A collaboration between the NHS and AstraZeneca has revolutionised the care of asthmatic patients delivering improvements in care for thousands of people with uncontrolled asthma and reducing the associated carbon footprint.
Asthma is common in the UK, with approximately five million people suffering from the condition. Although we have seen advances in treatment, health outcomes associated with asthma have stagnated, and as a country, we now have some of the worst outcomes in Europe. The key to treating asthma is to control the airway inflammation using inhalers that contain a steroid.
This kind of inhaler is often called a ‘preventer’ and needs to be taken every day. Many people with asthma also have a ‘blue’ inhaler that they use as a ‘reliever’. These inhalers relax the muscle around the airways in the lung, temporarily reducing symptoms. Unfortunately, these blue inhalers (known as SABAs) do not treat the inflammation, they only provide short term benefit. Hull is a region with some of the highest SABA inhaler use in the country.
In a bid to try and manage this and improve the health of asthma patients within the Hull region, Dr Michael Crooks (Respiratory Consultant and Senior Lecturer) and colleagues at Hull University Teaching Hospitals NHS Trust, Hull York Medical School and what was at the time Hull Clinical Commissioning Group (CCG), started working in collaboration with a team at AstraZeneca. Together they worked with asthma clinicians and patients using experience-based co-design methodology to develop a programme to promote good quality asthma care through implementation of local asthma guidelines. At the same time, the team have been undertaking a rigorous evaluation and generating real-world evidence to ensure that lessons are learned, and good practice is shared.
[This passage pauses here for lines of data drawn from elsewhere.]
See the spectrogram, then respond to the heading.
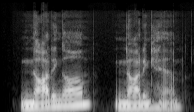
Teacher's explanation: Notice how the ham becomes soft and quick.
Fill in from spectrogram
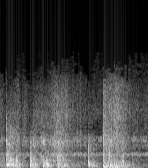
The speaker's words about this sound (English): Slammed the door shut, got in alongside of me.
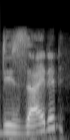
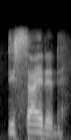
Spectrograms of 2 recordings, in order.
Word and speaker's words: decided: let's go to uh decided instead of desided decided decided mm good and I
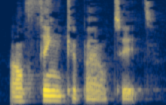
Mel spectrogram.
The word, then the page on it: I'll think about it: American English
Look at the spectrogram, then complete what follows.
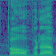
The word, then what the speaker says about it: Bovita: It is Bovita, but hey, everyone says Bovita, or it's a bunch of different things.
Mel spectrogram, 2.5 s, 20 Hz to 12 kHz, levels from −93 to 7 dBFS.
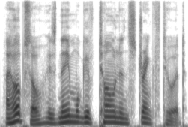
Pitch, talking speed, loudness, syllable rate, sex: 130 Hz, 285 wpm, -20 LUFS, 5.2 syllables/s, male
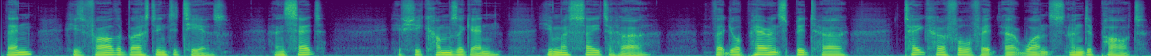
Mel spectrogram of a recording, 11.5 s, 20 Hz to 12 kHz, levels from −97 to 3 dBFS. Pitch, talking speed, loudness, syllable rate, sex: 105 Hz, 150 wpm, -17 LUFS, 4.2 syllables/s, male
What they came up with is an award-winning programme called SENTINEL Plus, to support and empower clinicians and patients to improve asthma care. This programme has the following five components: healthcare professional education, implementation of ‘gold standard’ prescribing practices, targeted reviews for asthma patients who are over-using SABA, patient education and support, and real-time data monitoring and reporting of asthma care metrics
How we helped
We have played an instrumental part in SENTINEL Plus becoming part of the Accelerated Access Collaborative (AAC) Rapid Uptake Products (RUP)programme and supporting its adoption across PCNs in Hull and East Riding – a region with 40,000 asthma patients and some of the highest rates of blue inhaler use in the country.
There are now 305 PCN’s signed up to SENTINEL PLUS throughout England, with interest being shown in Scotland and France.
From November 2020 to April 2022 changes in prescribing has reduced the number of blue inhalers used by nearly 25,924 units, equating to an offset of 725 metric tonnes in CO2 emissions which is equivalent to 907 transatlantic flights from Leeds to New York. 2,948 patients have been reviewed across six Primary Care Networks (PCNs) in Hull and East Riding.
Find out more about SENTINEL Plus
I genuinely think that the AHSN’s involvement has been great for SENTINEL and will continue to be. The reach and impact that the webinars had, the HSJ awards and the potential to have SENTINEL adopted as a Rapid Uptake Product wouldn’t be possible without their involvement. I think that supporting adoption within regions has been really valuable because one of the key drivers to sustained change is persistent and consistent messaging, and reaching as many people across the care pathway as possible. I think the partnership approach really has added value.